VEGF-A has been implicated in regulating the initial angiogenic invasion events that are essential for endochondral bone formation. VEGF-A mRNA expression was indeed found in the sclerotome of the developing somite and in the limb-bud mesenchyme at E10.5 in mouse development but declined during chondrogenesis and became upregulated in hypertrophic chondrocytes prior to angiogenic invasion. To determine the functional importance of VEGF-A expression in the developing chondrogenic tissues, VEGF-A was conditionally inactivated during early embryonic development using Collagen2a1-Cre transgenic lines. Deletion of a single VEGF-A allele in Collagen2a1-Cre-expressing cells results in embryonic lethality around E10.5. This lethality is characterized by aberrant development of the dorsal aorta and intersomitic blood vessels, along with defects in the developing endocardial and myocardial layers of the heart. A small percentage of VEGF(Flox)/+, Collagen2a1-Cre fetuses survive until E17.5, show aberrant endochondral bone formation and develop a heart phenotype resembling a dilated form of ischemic cardiomyopathy. These results provide insights into the function of VEGF-A in heart and endochondral bone formation and underscore the importance of tightly controlled levels of VEGF-A during development.

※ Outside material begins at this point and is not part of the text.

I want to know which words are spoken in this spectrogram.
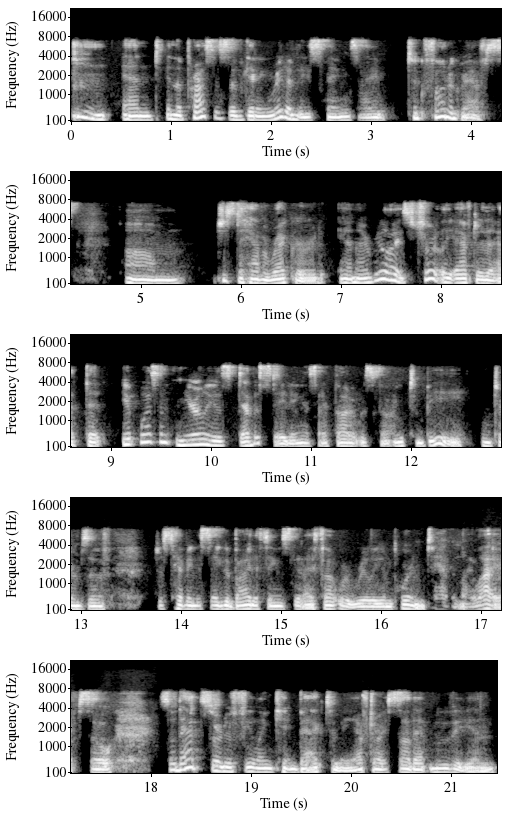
and in the process of getting rid of these things, I took photographs um, just to have a record. And I realized shortly after that that it wasn't nearly as devastating as I thought it was going to be in terms of just having to say goodbye to things that I thought were really important to have in my life. So, so that sort of feeling came back to me after I saw that movie, and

|Number of pages||9|
|Publication status||Published - 2000|